## TO DO
Within the listing below, how many lines hold "spoken"? Reply with that number and no other text.

## RECORDS SUPPLIED
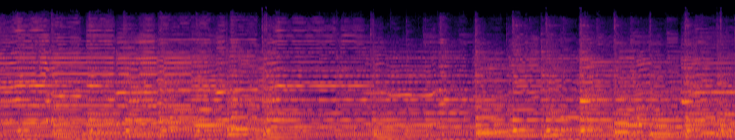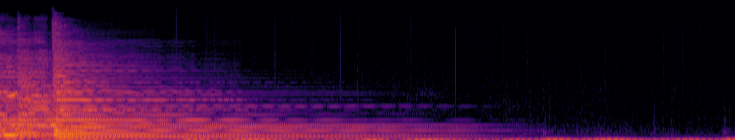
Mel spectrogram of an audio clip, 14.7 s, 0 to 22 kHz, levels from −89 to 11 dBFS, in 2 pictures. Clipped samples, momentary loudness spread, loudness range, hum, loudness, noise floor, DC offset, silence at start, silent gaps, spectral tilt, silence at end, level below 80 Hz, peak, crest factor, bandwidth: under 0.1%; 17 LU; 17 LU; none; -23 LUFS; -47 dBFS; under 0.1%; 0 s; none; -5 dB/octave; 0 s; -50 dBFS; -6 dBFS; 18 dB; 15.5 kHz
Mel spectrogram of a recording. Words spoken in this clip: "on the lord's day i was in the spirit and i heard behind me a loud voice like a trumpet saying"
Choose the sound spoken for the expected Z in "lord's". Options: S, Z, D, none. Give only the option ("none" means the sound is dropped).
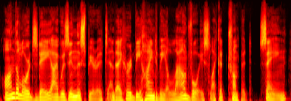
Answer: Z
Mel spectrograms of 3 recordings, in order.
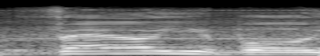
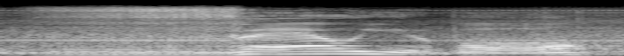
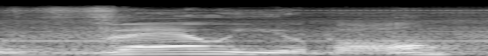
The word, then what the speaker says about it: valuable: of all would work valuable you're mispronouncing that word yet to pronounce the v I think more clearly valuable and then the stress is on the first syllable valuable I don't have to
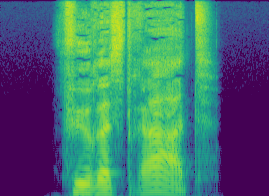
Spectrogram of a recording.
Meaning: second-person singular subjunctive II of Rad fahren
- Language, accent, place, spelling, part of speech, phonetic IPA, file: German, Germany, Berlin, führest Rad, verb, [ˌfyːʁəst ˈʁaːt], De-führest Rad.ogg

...

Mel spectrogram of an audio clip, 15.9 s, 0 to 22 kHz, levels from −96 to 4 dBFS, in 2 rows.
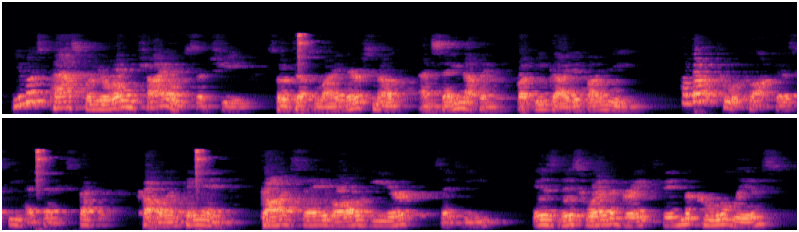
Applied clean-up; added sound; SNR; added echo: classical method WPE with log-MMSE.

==

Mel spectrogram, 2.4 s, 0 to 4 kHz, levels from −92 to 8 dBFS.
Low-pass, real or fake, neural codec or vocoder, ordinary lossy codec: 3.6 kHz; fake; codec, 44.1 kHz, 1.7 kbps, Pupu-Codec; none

## ANSWER SECTION
2